» **What you will do**
Nothing but the lines below from the one that contains "I want this spectrogram transcribed." through the one that contains "Can you help" should be retyped, exactly and including both ends. Do not include pictures.

########

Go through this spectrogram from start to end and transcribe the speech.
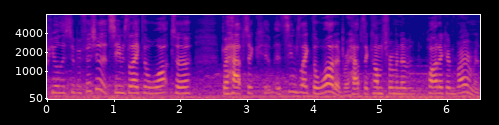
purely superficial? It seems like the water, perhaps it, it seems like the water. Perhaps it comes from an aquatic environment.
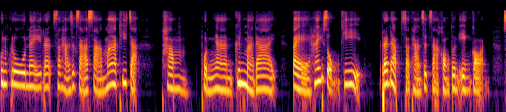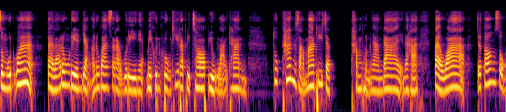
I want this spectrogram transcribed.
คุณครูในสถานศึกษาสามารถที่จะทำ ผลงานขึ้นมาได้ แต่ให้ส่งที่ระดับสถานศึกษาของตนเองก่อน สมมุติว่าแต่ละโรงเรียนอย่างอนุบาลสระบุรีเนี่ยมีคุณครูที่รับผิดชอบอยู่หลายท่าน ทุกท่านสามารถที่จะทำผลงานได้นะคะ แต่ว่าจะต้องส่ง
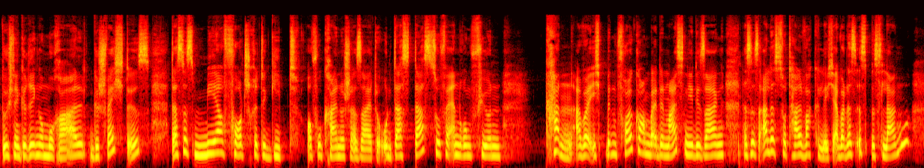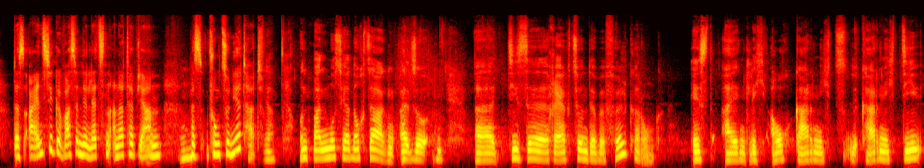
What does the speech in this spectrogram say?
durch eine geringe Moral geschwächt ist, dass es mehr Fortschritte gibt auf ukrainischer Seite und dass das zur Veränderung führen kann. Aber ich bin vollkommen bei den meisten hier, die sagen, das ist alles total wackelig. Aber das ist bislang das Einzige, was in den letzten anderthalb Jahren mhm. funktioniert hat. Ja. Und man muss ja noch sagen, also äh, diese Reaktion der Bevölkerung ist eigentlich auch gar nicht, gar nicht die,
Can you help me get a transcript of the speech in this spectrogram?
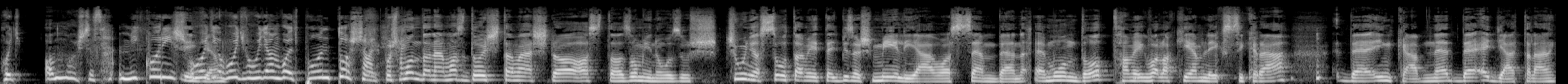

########

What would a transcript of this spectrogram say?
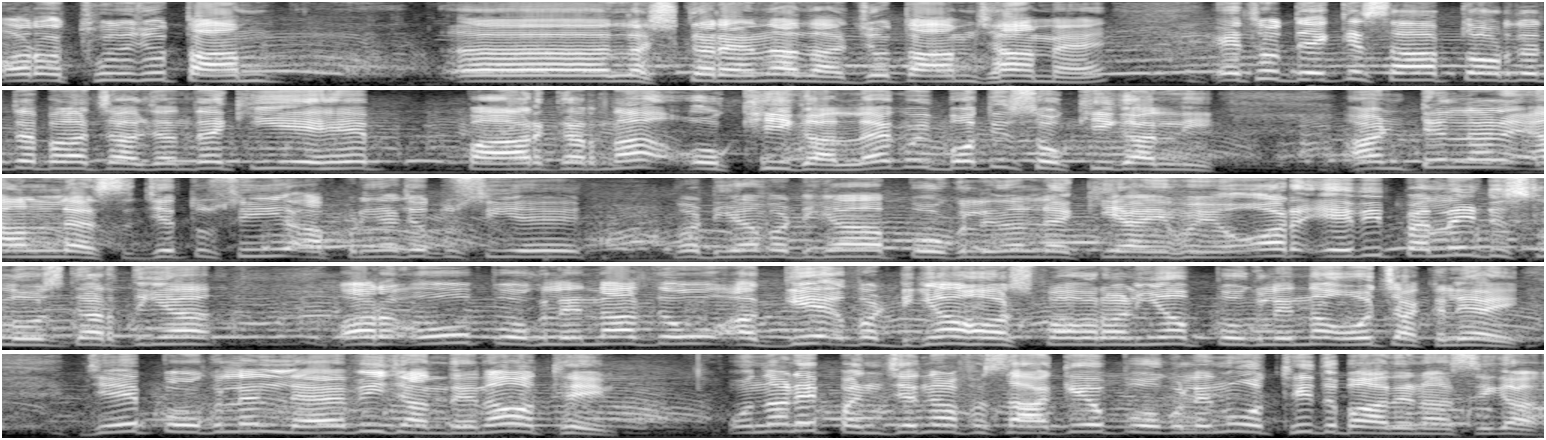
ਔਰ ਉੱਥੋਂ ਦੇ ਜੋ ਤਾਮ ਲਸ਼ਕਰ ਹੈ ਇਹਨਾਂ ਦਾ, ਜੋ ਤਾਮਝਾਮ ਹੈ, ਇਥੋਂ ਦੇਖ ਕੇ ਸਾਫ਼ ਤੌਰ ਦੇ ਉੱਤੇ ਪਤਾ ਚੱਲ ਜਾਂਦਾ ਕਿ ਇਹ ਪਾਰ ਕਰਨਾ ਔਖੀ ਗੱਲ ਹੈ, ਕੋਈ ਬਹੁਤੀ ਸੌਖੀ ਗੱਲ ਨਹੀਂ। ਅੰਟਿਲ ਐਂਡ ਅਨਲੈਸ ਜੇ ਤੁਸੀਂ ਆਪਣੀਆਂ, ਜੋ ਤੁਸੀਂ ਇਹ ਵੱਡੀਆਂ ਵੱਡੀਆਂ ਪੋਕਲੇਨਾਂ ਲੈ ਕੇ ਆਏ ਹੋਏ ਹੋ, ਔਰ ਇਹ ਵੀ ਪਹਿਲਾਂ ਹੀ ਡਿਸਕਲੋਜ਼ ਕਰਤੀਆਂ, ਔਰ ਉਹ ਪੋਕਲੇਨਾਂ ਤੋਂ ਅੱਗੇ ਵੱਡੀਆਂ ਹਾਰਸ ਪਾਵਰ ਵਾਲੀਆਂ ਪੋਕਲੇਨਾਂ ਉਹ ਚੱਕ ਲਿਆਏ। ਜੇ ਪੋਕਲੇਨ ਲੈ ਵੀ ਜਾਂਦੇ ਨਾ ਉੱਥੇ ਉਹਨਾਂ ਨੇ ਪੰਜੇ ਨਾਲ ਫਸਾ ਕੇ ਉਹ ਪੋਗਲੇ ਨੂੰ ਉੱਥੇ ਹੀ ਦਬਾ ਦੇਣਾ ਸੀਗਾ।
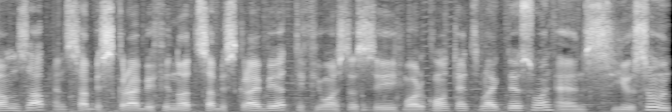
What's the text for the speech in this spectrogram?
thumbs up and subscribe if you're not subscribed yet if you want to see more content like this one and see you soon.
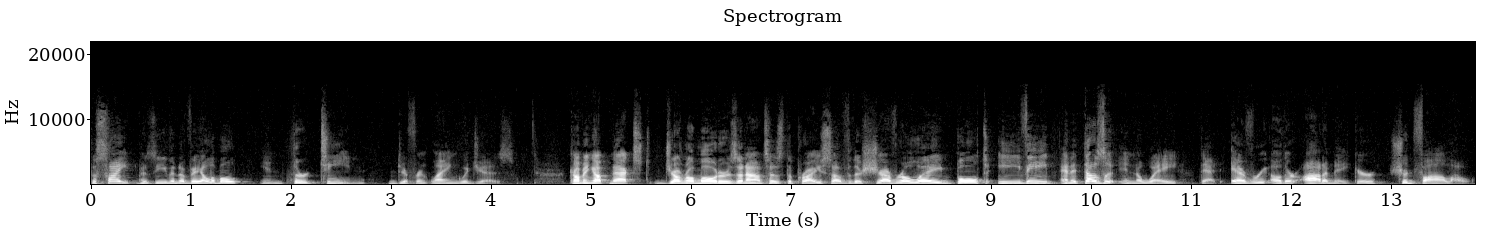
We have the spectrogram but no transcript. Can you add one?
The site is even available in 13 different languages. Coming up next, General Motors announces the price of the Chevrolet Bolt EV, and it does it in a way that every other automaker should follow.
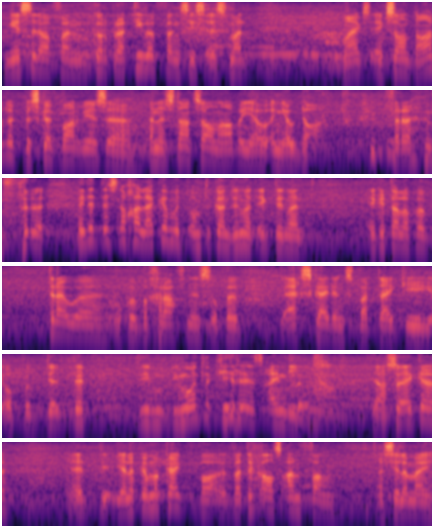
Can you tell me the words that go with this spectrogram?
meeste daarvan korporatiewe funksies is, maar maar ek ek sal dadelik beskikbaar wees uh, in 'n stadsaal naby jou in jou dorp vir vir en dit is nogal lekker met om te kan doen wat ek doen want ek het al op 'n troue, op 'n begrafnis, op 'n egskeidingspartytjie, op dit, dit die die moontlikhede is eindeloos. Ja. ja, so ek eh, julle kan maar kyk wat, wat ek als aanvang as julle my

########

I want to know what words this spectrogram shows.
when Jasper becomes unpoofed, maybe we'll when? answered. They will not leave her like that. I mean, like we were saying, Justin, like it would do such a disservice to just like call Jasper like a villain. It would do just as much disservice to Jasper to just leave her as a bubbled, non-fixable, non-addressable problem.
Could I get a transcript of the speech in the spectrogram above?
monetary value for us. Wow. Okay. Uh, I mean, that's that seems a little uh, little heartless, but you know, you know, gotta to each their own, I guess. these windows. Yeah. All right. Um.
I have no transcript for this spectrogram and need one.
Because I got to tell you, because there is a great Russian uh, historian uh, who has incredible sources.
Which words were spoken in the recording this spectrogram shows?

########

» **Final answer**
I want this spectrogram transcribed.
คุณครูในสถานศึกษาสามารถที่จะทำ ผลงานขึ้นมาได้ แต่ให้ส่งที่ระดับสถานศึกษาของตนเองก่อน สมมุติว่าแต่ละโรงเรียนอย่างอนุบาลสระบุรีเนี่ยมีคุณครูที่รับผิดชอบอยู่หลายท่าน ทุกท่านสามารถที่จะทำผลงานได้นะคะ แต่ว่าจะต้องส่ง
What does the speech in this spectrogram say?
durch eine geringe Moral geschwächt ist, dass es mehr Fortschritte gibt auf ukrainischer Seite und dass das zur Veränderung führen kann. Aber ich bin vollkommen bei den meisten hier, die sagen, das ist alles total wackelig. Aber das ist bislang das Einzige, was in den letzten anderthalb Jahren mhm. funktioniert hat. Ja. Und man muss ja noch sagen, also äh, diese Reaktion der Bevölkerung ist eigentlich auch gar nicht, gar nicht die,
Can you help me get a transcript of the speech in this spectrogram?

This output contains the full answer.